Policies are guiding principles or protocols designed to ensure programs carry on with expected outcomes.
In the case of the Rath Eastlink Community Centre (RECC), a policy is in place that requires its users to also use its food services.
This is not unusual. There are several community halls run by non-profit organizations and legions that have similar requirements in place.
However, the RECC’s food policy is having an unanticipated downfall.
Recently the Truro Centurions swim team wrote to councils in both the town of Truro and the County of Colchester telling of a financial burden they endured because of the policy.
This group is one of many that was set to benefit from the new state-of-the-art facility out of the starting gate, and was designed with their needs in mind, which included giving them the infrastructure needed to host high-caliber provincial and national swim meets.
The group rented the RECC in February to host its inaugural provincial swim meet at the new facility. Formerly, the group was based at the now de-commissioned Centennial Pool located at Nova Scotia Community College, which was too small for such an event.
Club president Troy Payson acknowledged that the RECC is a great swimming facility that offers many more opportunities for hosting large-scale competitions, but added since moving there the club’s expenses have increased while opportunities to raise funds have decreased significantly.
The group also claims the RECC’s policies have eliminated its ability to tap into the support of parents to supply officials with snacks, drinks and lunches during events requiring the use of their catering services at what he called “exorbitant costs.”

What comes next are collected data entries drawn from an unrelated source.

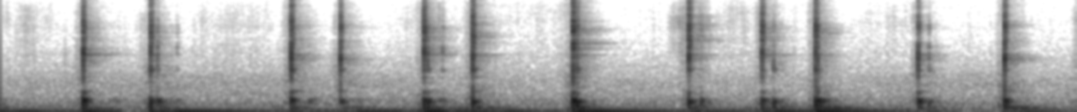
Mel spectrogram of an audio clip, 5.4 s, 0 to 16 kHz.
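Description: Metal thimbles on all fingers tap and scratch the hollow, domed steel mesh grille of a large condenser microphone. Thirteen sharp, clicky taps land at an uneven pace, each with a brief hollow ring near 260 Hz and a bright metallic tick on top. Between the taps, a soft scratchy rustle fills the gaps.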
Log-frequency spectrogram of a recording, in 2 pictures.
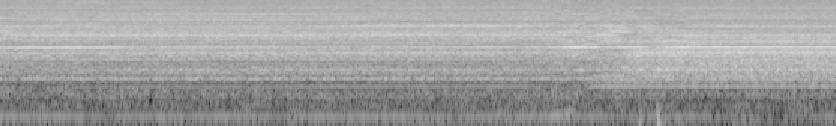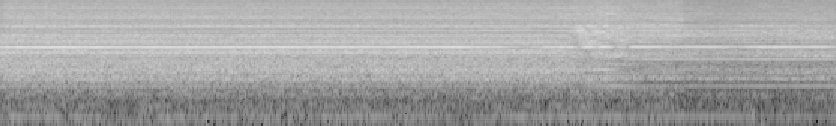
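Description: A heat tool runs steadily as it dries paint on a doll before another coat is added, a broad whooshing blow that grows louder around the middle of the clip and continues throughout with no talking.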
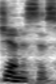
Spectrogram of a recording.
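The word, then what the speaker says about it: Genisys: out of the way that title my god it's like it's designed to misspell and mispronounce it's tailor-made to give your phones auto-correct an aneurysm gen isis jenny says weird to say out loud it's just genesis i'm saying genesis with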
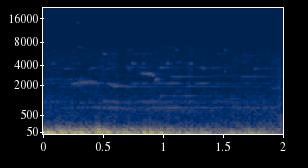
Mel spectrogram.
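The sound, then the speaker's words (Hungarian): Wind buffets the microphone with a steady, low rumbling roar that surges and eases slightly over a couple of seconds, with no voices. “Most amikor így fúj a szél, akkor kicsit belehallgatok, hogy mit hallanak a”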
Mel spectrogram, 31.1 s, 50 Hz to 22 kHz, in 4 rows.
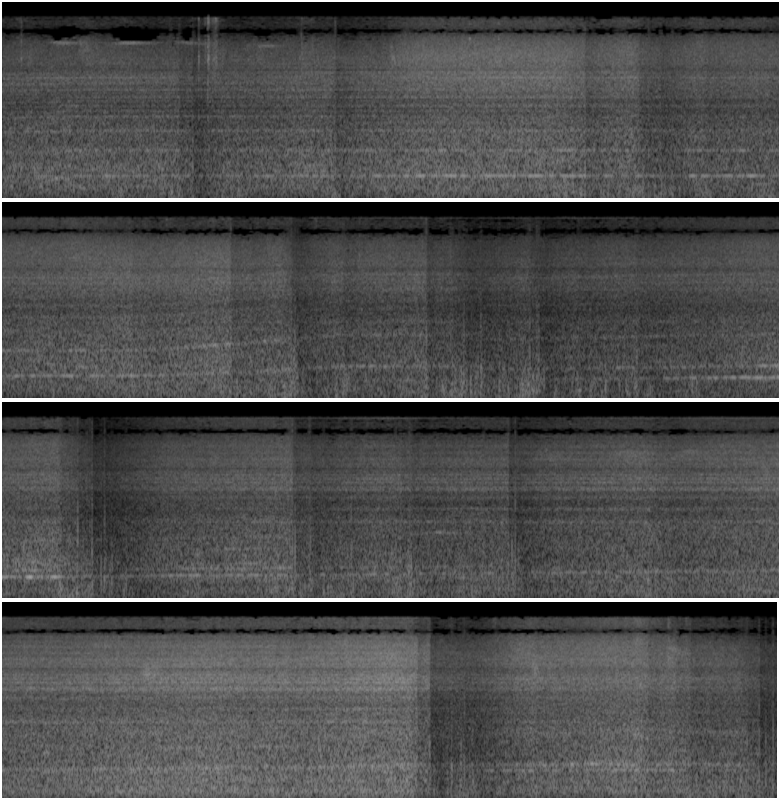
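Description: V250 high-speed electric trainset pulling away, its drive giving a steady whine that rises in pitch in steps as it gathers speed, over the running rumble of its wheels on the rails. The rumble grows louder as the long train draws past, loudest a few seconds before the end.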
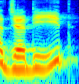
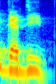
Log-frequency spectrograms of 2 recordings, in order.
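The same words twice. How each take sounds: First: জাদিদ with an initial j; standard j pronunciation. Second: গাদিদ with hard g for j; Egyptian g pronunciation. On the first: Teacher recalling a learned word, clear j pronunciation. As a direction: say জাদিদ starting on j. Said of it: "তারা জাদিদকে উল". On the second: Teacher showing how Egyptians say it, hard g. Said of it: "মিশরীয় অ্যাকসেন্টে তারা". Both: Shown as a demonstration.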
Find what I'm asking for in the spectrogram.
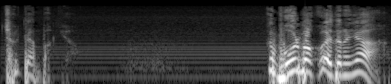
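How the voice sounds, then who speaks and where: A middle-aged man preaching a revival sermon in a church, telling stories in an animated, scolding and then humorous way. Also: high voice, unhurried, husky, dry recording. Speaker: pastor. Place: church sanctuary.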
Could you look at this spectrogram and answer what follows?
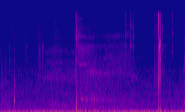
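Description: A computer mouse clicks twice, short and crisp, in a very quiet room: one soft click near the middle and a sharper one near the end.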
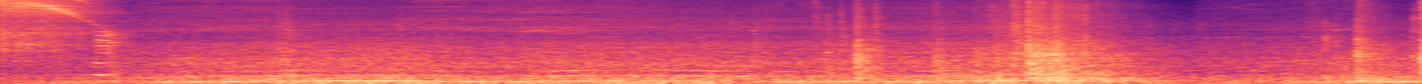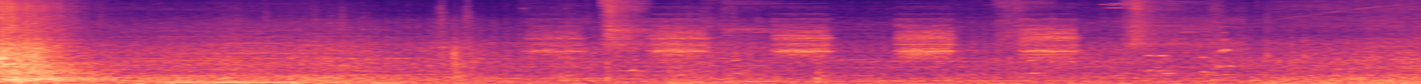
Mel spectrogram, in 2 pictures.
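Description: Autocar McNeilus front-loader garbage truck's engine revving up and down to drive the hydraulic lift arms as a cardboard container is raised over the cab and dumped, with two loud bangs about seven and nine and a half seconds in as the container is emptied. A regular beeping sets in about two-thirds of the way through as the container comes back down.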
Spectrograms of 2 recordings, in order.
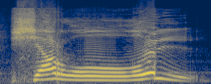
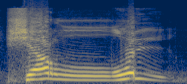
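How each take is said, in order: Both takes have the same delivery.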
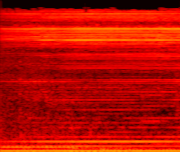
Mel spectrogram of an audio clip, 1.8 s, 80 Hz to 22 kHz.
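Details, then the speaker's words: Rebuilt spare starter motor for a 1978 Honda CX500, bench-tested at about half speed on 5.3 V through a 20 A variac and rectifier, 26.5 A, about 300 W; smooth steady low hum, no knocking, scraping or surging. Normal run. "all right so here's my test setup i'm running it on 5.3 volts i'm pulling about 300 watts in the watt meter bring it through a variac this is a 20 amp variac running 26.5 amps through my rectifier so it's about half speed"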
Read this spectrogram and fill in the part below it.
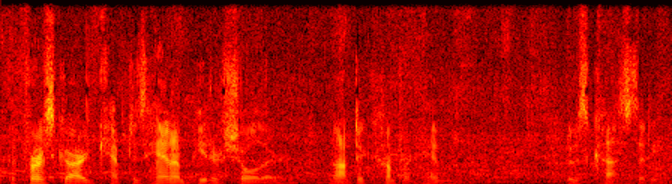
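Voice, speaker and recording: A man's voice: fairly low pitch, flat delivery, close to an everyday voice. Man acting an intense young narrator over crowd noise. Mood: tense, afraid. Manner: intense, halting, repeats words. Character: anxious, emotional young man recounting his ordeal. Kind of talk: dramatic first-person narration in audio drama.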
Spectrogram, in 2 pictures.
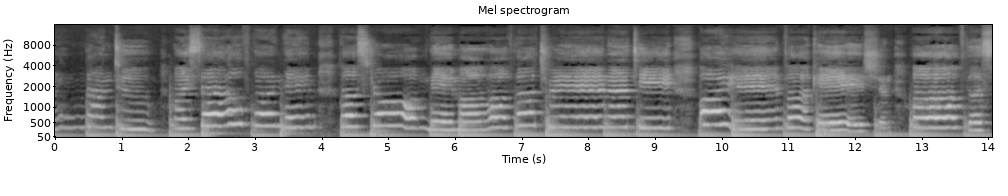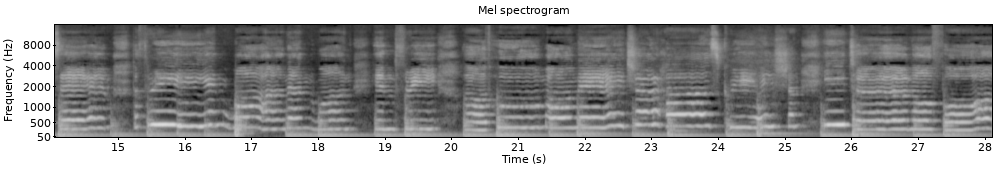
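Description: A woman singing a slow hymn melody over a steady, sustained instrumental accompaniment.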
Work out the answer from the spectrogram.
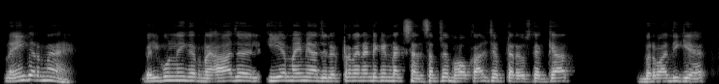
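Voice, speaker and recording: A man's voice: on the high side, level tone, fast, a little mellow, clean tone, no echo, lo-fi sound. A man teaching physics for exam prep in a conversational lecture, sarcastic as he rattles off deleted topics.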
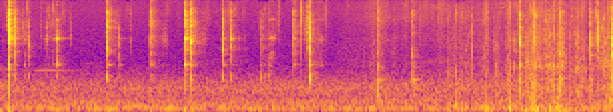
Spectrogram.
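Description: Metal spoon tapping and clinking irregularly against a glass mixing bowl while stirring beef tallow into softened butter, with one sharper clink about two seconds in.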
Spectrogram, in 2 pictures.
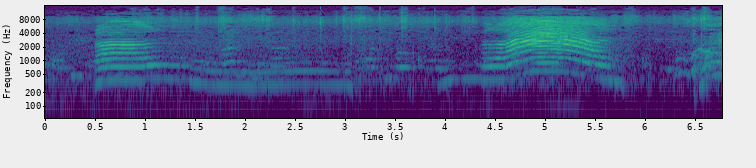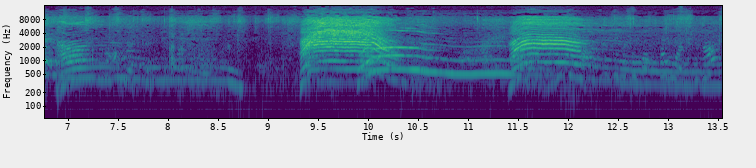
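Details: Two cats fighting, trading drawn-out, wavering yowls with rich harmonics. Long moaning wails alternate with sudden louder rising-and-falling screeches, the loudest bursts near the middle and end.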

The county agreed to provide funds to help cover food costs for three upcoming events the group has submitted bids to host.
We hope this situation will not be a continuing trend for other groups wanting to use the facility.
It needs the strong support of the community, which it was designed to serve. Without it, it’s dead in the water.